So do these seals describe some future way the world is going to end or do they describe just about where we are right now?  Do you feel that sense of discomfort or fear?  Remember that this was written almost 2,000 years ago.  And, there is hope.

 

Part 2: Be Courageous!

 

So what are we going to do in the face of all these troubles, diseases, natural disasters, inequity, and wars?  Maybe some of us just feel like giving up, but I’m pretty sure that’s not the best idea.  We need to carry on, like a pregnant mother!  As Jesus describes this idea in John 16 he describes our lives like a mother feeling the pains of childbirth.  They are awful but it’s worth it.

 

When we were having babies, we prepared so much.  We didn’t just do Lamaze or the hospital instruction, but a 12-week course called the Bradley Method.  It was a natural, no drugs, method of childbirth that included extensive information about what was going on with our babies.  I don’t know if you know this but we actually had two of our babies at home.  I know I’m a witch, right?  The goal was to work with the pain for the good of the baby, so we practiced ways to endure the pain.  Focus, meditation, and other practices of relaxation were important to get through.  Eventually the babies came and there was intense pain, but the presence of this tiny little baby who was so amazing made it all worth it.

 

But after all this preparation to have the baby, there was not a training program for how to take care of your children or how to bring them up in the best way.  It was kind of like, well here you go, good luck.  So there was more pain trying to bring up kids in this tumultuous world the best that we could, but there was pain and difficulty.  Was it worth it to go through that pain?  For sure.  There are many things in life that are worth doing that might require some difficulty to get there.  That is what this imagery from Revelation 6 is all about, that in the face of every difficulty in life, it is worth it to hold tight to our faith, to endure it all for a greater cause.

 

One of the most often used phrases in the Bible and by Jesus is the phrase, “Be not afraid.”  It’s as if God knows that the world is difficult and dangerous and so the instruction is to hold on because there is more to come.  As we face this world and the dangers that lie within it, we have faith that the pain is worth it, as Jesus has already conquered the world with peace and love.

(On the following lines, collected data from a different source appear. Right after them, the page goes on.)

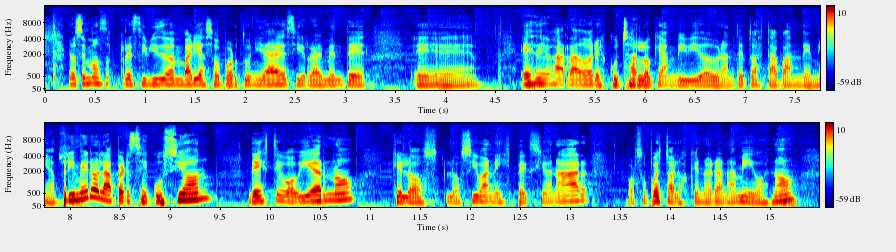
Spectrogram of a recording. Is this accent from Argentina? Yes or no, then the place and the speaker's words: yes; Quilmes, Buenos Aires Province, Argentina; Sí, sí, soy quilmenia. También nací en el hospital de Quilmes.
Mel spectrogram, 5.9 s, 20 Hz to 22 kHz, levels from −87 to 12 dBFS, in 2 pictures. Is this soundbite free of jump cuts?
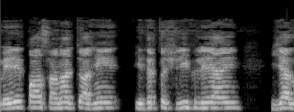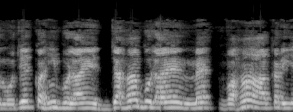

The Lamb and the Beast

Part 3: Revelation 6: The Seven Seals

Leave a Reply

Your email address will not be published. Required fields are marked *